Integration No. Additional automation is needed to integrate these tools.
Preservation Yes. The output of these tools can be preserved for future reference.
Administrator Access Run Time.  These tools will require you to have administrator access when you run them to collect data.
Remote Connectivity The framework requires that Powershell be running in your environment so that the scripts can be copied to remote systems.  

Volatility

There are several tools that focus just on memory forensics, so let’s talk about the most popular one, Volatility.  Volatility is an analysis tool, which means that you need to use another tool to collect memory.  But, many of the memory collection tools are fairly automated and require only a single command.  Volatility allows the user to perform a lot of techniques to view processes and data in memory.

Automated Partial. Some of the plug-ins will simply display data and others will highlight suspicous content.
Updates There is an active community making plug-in modules, but you need to know which to install and what to look for.
Collaboration No.  The tools produce output that must be added to another system to enable collaboration.
Depth Triage and Deep Dive. A subset of the modules can be used for a triage investigation, but others help answer other questions.
Integration No. Additional automation is needed to integrate these tools.
Preservation Yes. The output of these tools can be preserved for future reference and you have a memory image that can be used as evidence.
Administrator Access None. The collection tools will require administrator access, but Volatility needs access to only the memory image.
Remote Connectivity None.  Volatility is not responsible for getting the memory image from the remote system to the analysis system.

General EDR

Endpoint Detection and Response (EDR) tools come in many forms and because they have “response” in their names I wanted to include them here. EDRs come in many forms and are rapidly changing so I wanted to highlight general EDR concepts in these previously described criteria.

Automated Depends.  Some of the tools have automated collection and analysis and others offer remote access to the system and you need to do manual analysis.  
Updates Depends on the automation of the solution.
Collaboration Often. Many of the tools store results in a central location, which makes it easier to collaborate.  But, not all tools do and not all offer methods for teammates to work together.
Depth Depends.  Some EDR tools are higher-level and collect the data needed for their detection, but do not go lower. Other tools allow the user to do a deep dive investigation.
Integration Often.  Many of these tools can integrate with other systems.  
Preservation Often. Many of these tools save data so that you can later retrieve it.
Administrator Access Agents.  Many of these tools are agent-based and therefore require administrator access when installing the agent.
Remote Connectivity Yes.  EDR tools have been designed to run on the remote target system.  Not all EDR tools allow the user to interact with the remote endpoint though during an investigation.

Conclusion

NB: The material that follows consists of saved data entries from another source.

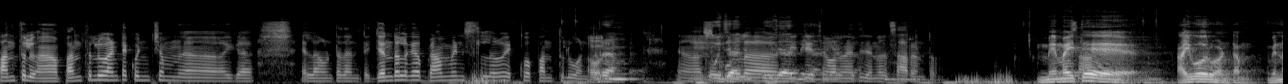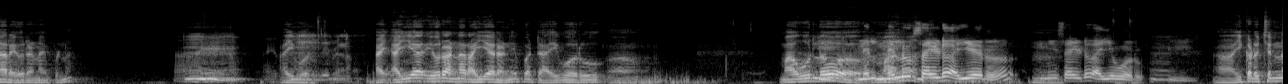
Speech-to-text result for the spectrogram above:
పంతులు ఆ, పంతులు అంటే కొంచెం ఇక ఎలా ఉంటదంటే జనరల్గా బ్రాహ్మిన్స్లో ఎక్కువ పంతులు అంటారు. స్కూల్లో చేసే వాళ్ళని అయితే. జనరల్ సార్ అంటాం. మేమైతే ఐవోరు అంటాం. విన్నారా ఎవరైనా ఇప్పుడు. ఐవోరు. అయ్యారు ఎవరు అన్నారు అయ్యారని బట్ ఐవోరు మా ఊర్లో నెల్లూరు సైడ్ అయ్యారు మీ సైడ్ అయ్యవోరు. ఇక్కడ చిన్న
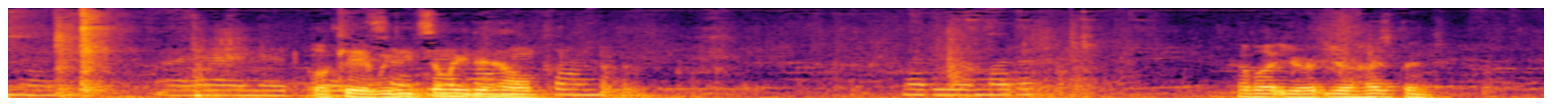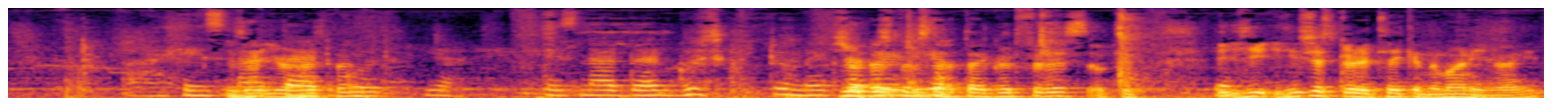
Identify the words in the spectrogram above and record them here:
No, I, I need both. Okay, we So need somebody to help. Come. Maybe your mother. How about your your husband? Uh, he's Is not that your husband? good. Yeah, he's not that good to make Your husband's video. not that good for this. Okay. He, he's just good at taking the money, right?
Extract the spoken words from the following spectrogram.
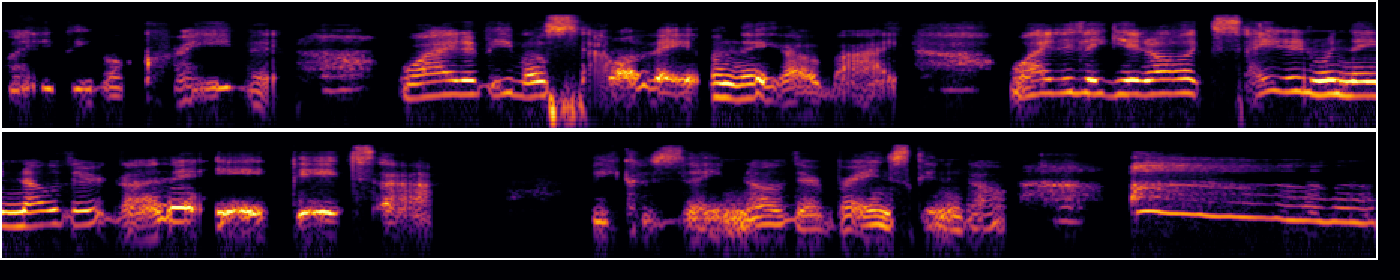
Why do people crave it? Why do people salivate when they go by? Why do they get all excited when they know they're gonna eat pizza? Because they know their brain's gonna go, ah,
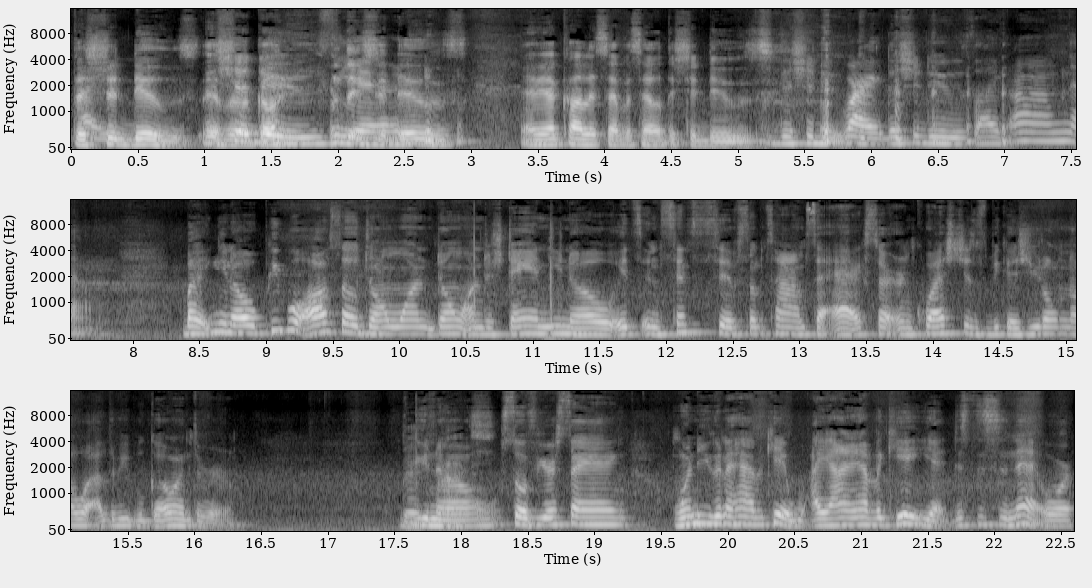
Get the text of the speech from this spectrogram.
the like, should do's. the I call- should-dos, the yeah. should do's. Maybe I call this episode the should do's. The should do right. The should do's like um no. But you know, people also don't want don't understand. You know, it's insensitive sometimes to ask certain questions because you don't know what other people going through. Big you know, facts. so if you're saying. When are you gonna have a kid? Why y'all ain't have a kid yet? This, this, and that. Or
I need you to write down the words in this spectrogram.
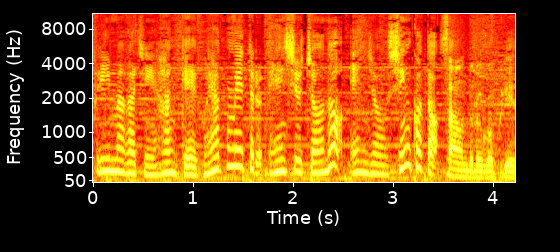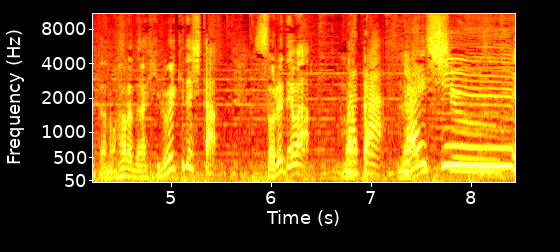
フリーマガジン半径 500m 編集長の炎上真子とサウンドロゴクリエイターの原田博之でした。それではまた来週。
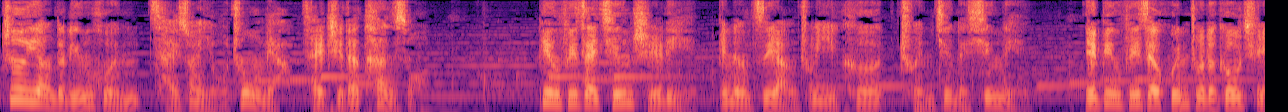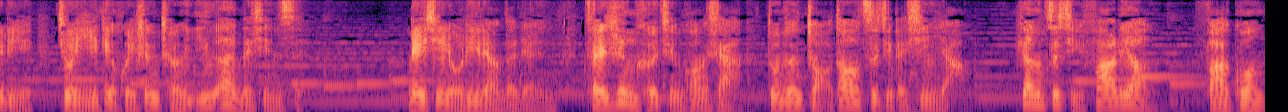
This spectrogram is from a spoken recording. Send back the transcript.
这样的灵魂才算有重量，才值得探索。并非在清池里便能滋养出一颗纯净的心灵，也并非在浑浊的沟渠里就一定会生成阴暗的心思。内心有力量的人，在任何情况下都能找到自己的信仰，让自己发亮发光。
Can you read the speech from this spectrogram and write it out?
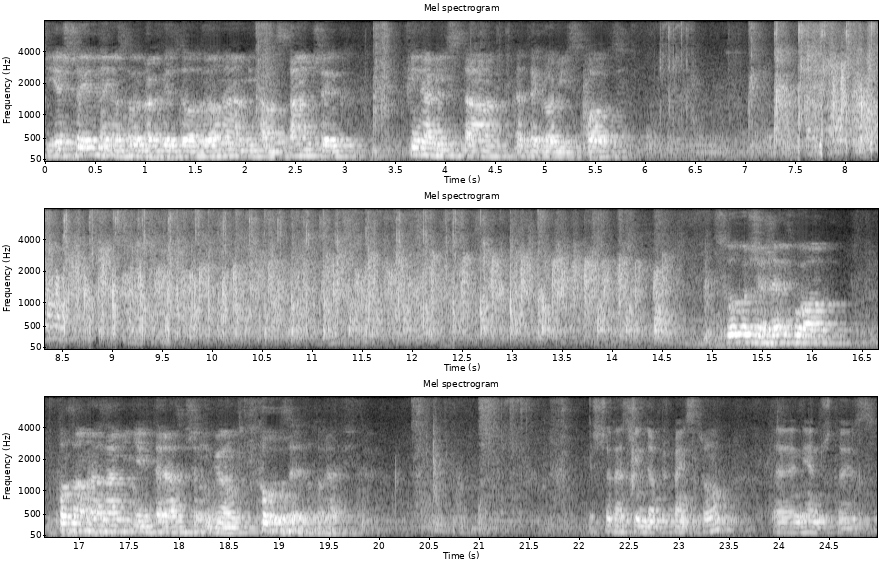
I jeszcze jednej osoby brakuje do obrona, Michał Stańczyk, finalista w kategorii sport. Słowo się rzekło, poza obrazami niech teraz przemówią twórcy fotografii. Jeszcze raz dzień dobry Państwu. E, nie wiem, czy to jest,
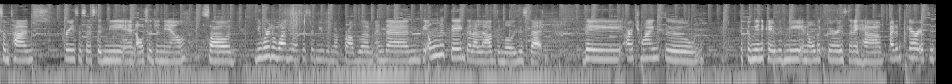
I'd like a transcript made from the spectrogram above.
sometimes Chris assisted me and also Janelle so they were the one who assisted me with my problem and then the only thing that I love the most is that they are trying to to communicate with me and all the queries that I have. I don't care if it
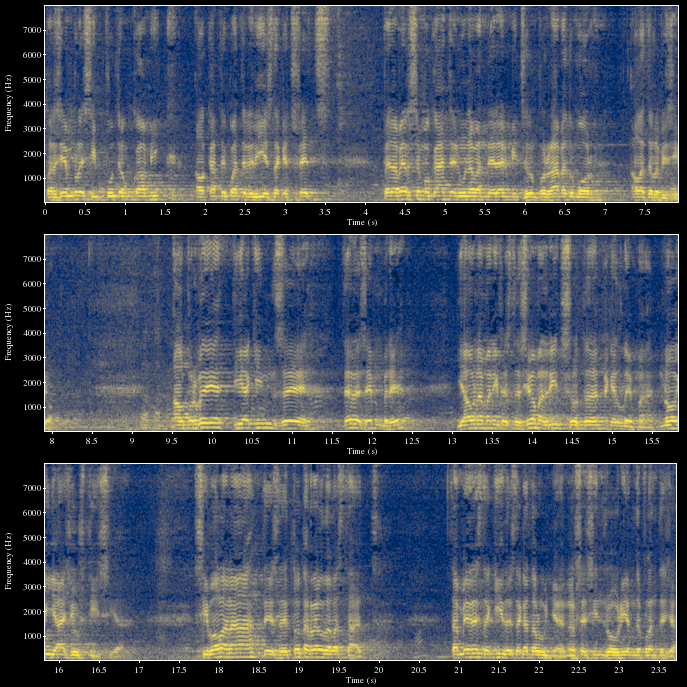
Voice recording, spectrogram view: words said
Per exemple, s'imputa un còmic al cap de quatre dies d'aquests fets per haver-se mocat en una bandera enmig d'un programa d'humor a la televisió. El proper dia 15 de desembre hi ha una manifestació a Madrid sota aquest lema, no hi ha justícia. S'hi vol anar des de tot arreu de l'Estat, també des d'aquí, des de Catalunya, no sé si ens ho hauríem de plantejar.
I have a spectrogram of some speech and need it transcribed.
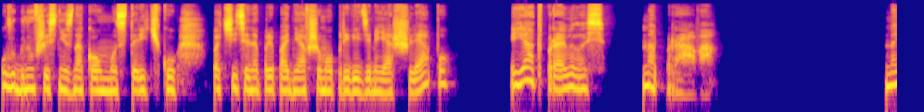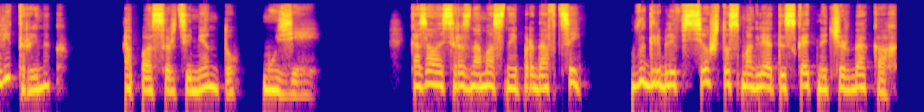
Улыбнувшись незнакомому старичку, почтительно приподнявшему при виде меня шляпу, я отправилась направо. На вид рынок, а по ассортименту музей. Казалось, разномастные продавцы выгребли все, что смогли отыскать на чердаках,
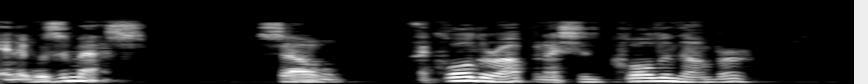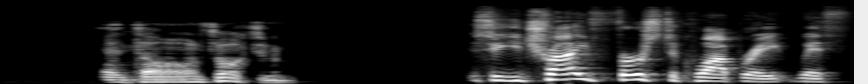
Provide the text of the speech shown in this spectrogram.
And it was a mess. So I called her up and I said, call the number and tell them I want to talk to them. So you tried first to cooperate with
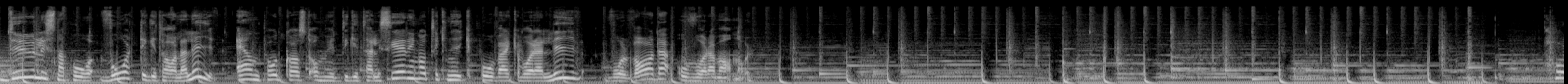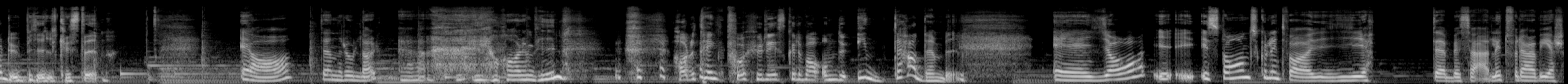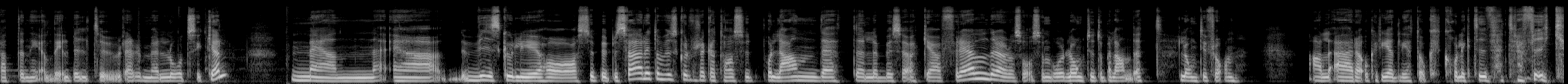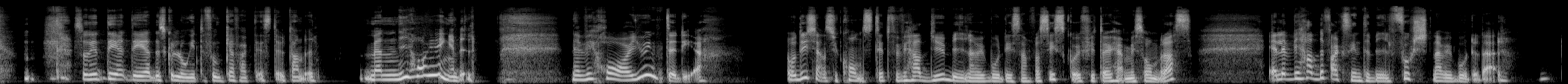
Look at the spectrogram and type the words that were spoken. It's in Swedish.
Du lyssnar på Vårt digitala liv, en podcast om hur digitalisering och teknik påverkar våra liv, vår vardag och våra vanor. Har du bil, Kristin? Ja, den rullar. Eh, Jag har en bil. Har du tänkt på hur det skulle vara om du inte hade en bil? Eh, Ja, i, i stan skulle det inte vara jättebesvärligt för där har vi ersatt en hel del bilturer med lådcykel. Men eh, vi skulle ju ha superbesvärligt om vi skulle försöka ta oss ut på landet eller besöka föräldrar och så som bor långt ute på landet, långt ifrån all ära och redlighet och kollektivtrafik. Så det, det, det, det skulle nog inte funka faktiskt utan bil. Men ni har ju ingen bil. Nej, vi har ju inte det. Och det känns ju konstigt för vi hade ju bil när vi bodde i San Francisco. Vi flyttade ju hem i somras. Eller vi hade faktiskt inte bil först när vi bodde där.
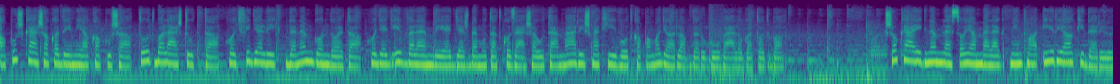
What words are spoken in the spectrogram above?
A Puskás Akadémia kapusa, Tóth Balázs tudta, hogy figyelik, de nem gondolta, hogy egy évvel MB1-es bemutatkozása után már is meghívót kap a magyar labdarúgó válogatottba. Sokáig nem lesz olyan meleg, mint ma, írja a kiderül.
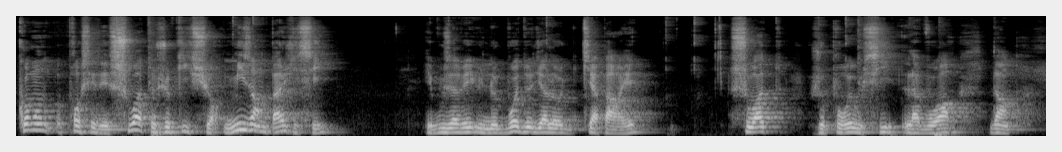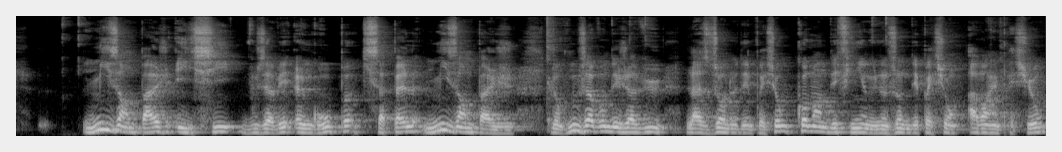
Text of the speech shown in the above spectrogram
comment procéder? Soit je clique sur mise en page ici, et vous avez une boîte de dialogue qui apparaît, soit je pourrais aussi l'avoir dans mise en page, et ici vous avez un groupe qui s'appelle mise en page. Donc nous avons déjà vu la zone d'impression, comment définir une zone d'impression avant impression,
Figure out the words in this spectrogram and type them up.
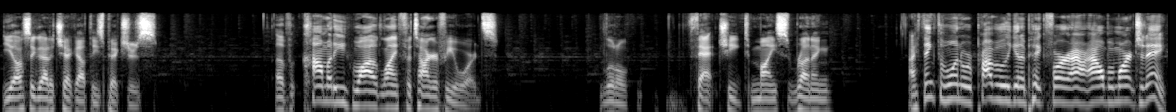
You also got to check out these pictures of Comedy Wildlife Photography Awards. Little fat cheeked mice running. I think the one we're probably going to pick for our album art today.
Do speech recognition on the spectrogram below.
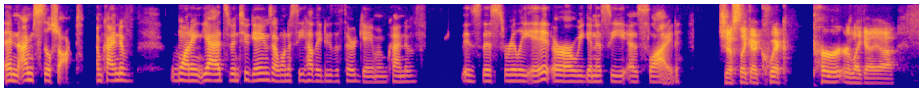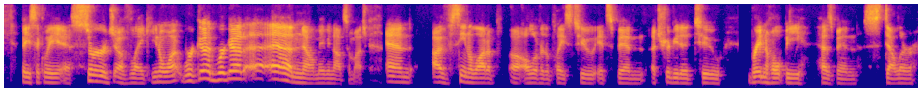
And I'm still shocked. I'm kind of wanting. Yeah, it's been two games. I want to see how they do the third game. I'm kind of. Is this really it, or are we going to see a slide? Just like a quick per or like a uh, basically a surge of like you know what we're good we're good uh, no maybe not so much and i've seen a lot of uh, all over the place too. It's been attributed to braden holtby has been stellar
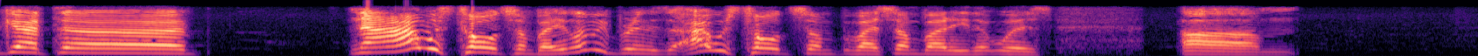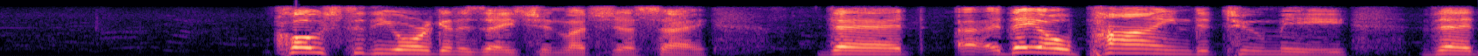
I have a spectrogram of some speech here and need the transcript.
got uh now, I was told somebody, let me bring this, up. I was told some by somebody that was um, close to the organization, let's just say, that uh, they opined to me that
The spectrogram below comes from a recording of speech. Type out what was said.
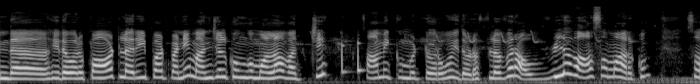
இந்த இதை ஒரு பாட்டில் ரீபாட் பண்ணி மஞ்சள் குங்குமம்லாம் வச்சு சாமி கும்பிட்டு வருவோம். இதோட ஃப்ளவர் அவ்வளோ வாசமாக இருக்கும். ஸோ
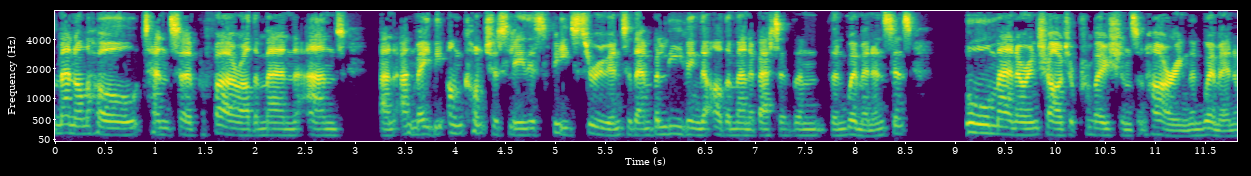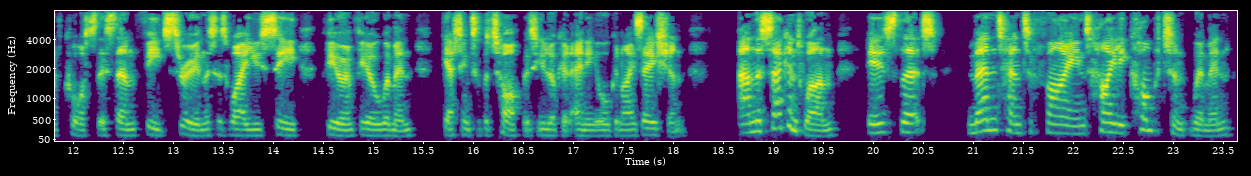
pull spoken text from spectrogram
men on the whole tend to prefer other men and and, and maybe unconsciously this feeds through into them believing that other men are better than, than women. And since all men are in charge of promotions and hiring than women, of course, this then feeds through. And this is why you see fewer and fewer women getting to the top as you look at any organization. And the second one is that men tend to find highly competent women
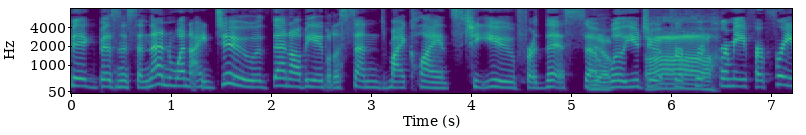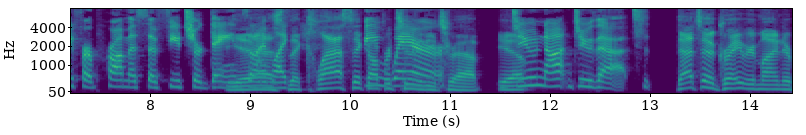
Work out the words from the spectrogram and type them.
big business. And then when I do, then I'll be able to send my clients to you for this. So yep. will you do ah. it for, for, for, me for free for promise of future gains? Yes, and I'm like, the classic opportunity trap. Yep. Do not do that. That's a great reminder,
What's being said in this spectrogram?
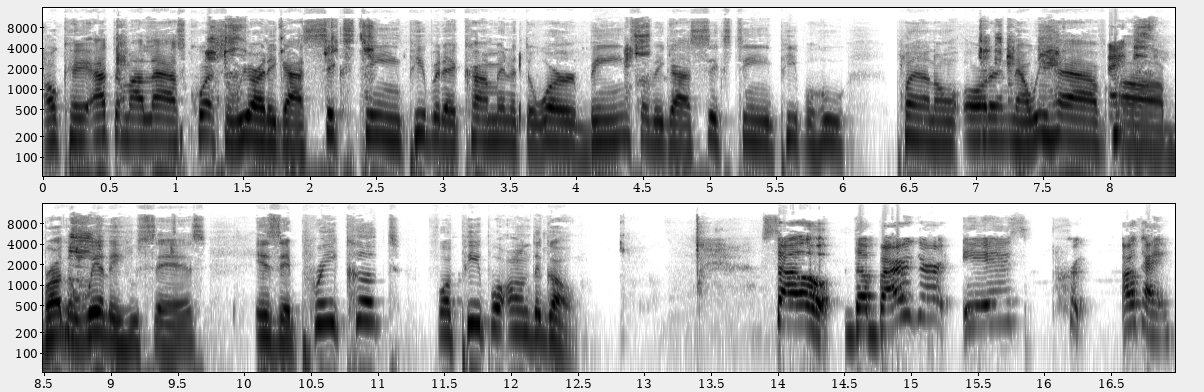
Okay, after my last question, we already got 16 people that commented the word bean. So we got 16 people who plan on ordering. Now we have uh, Brother Willie who says, Is it pre cooked for people on the go? So the burger is Okay,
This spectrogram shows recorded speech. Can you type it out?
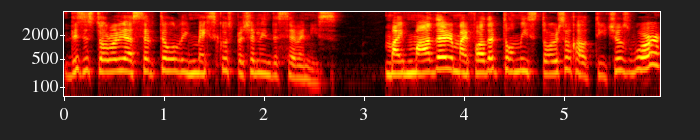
this is totally acceptable in Mexico, especially in the 70s. My mother and my father told me stories of how teachers were.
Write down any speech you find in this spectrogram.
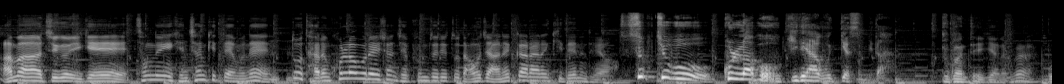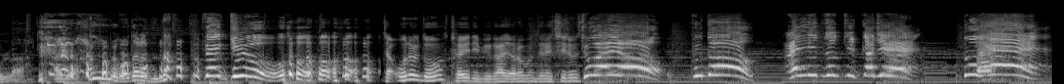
아마 지금 이게 성능이 괜찮기 때문에 또 다른 콜라보레이션 제품들이 또 나오지 않을까라는 기대는 돼요. 습튜브 콜라보 기대하고 있겠습니다. 누구한테 얘기하는 거야? 몰라. 아니 한국말 못 알아듣나? Thank you. 자 오늘도 저희 리뷰가 여러분들의 지름 좋아요, 구독, 알림 설정까지 또 해.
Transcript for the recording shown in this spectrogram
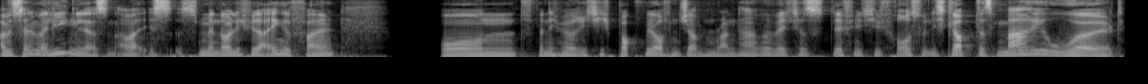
habe ich es dann immer liegen lassen. Aber es ist mir neulich wieder eingefallen. Und wenn ich mal richtig Bock wieder auf einen Jump'n'Run habe, werde ich das definitiv rausholen. Ich glaube, das Mario World,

When building an incident response capability, you need to take the needs of the IT and security teams into consideration.   Many of the tools out there are fairly manual and are used by power users. If your company needs a basic host triage capability, then make sure it has the right levels of automation that you need.  Are there other criteria that you look at?  Let us know. 

In future posts in this series, we’ll cover how to analyze the data collected by these tools. In the meantime, if you want to try our Cyber Triage tool, then get a free evaluation copy here.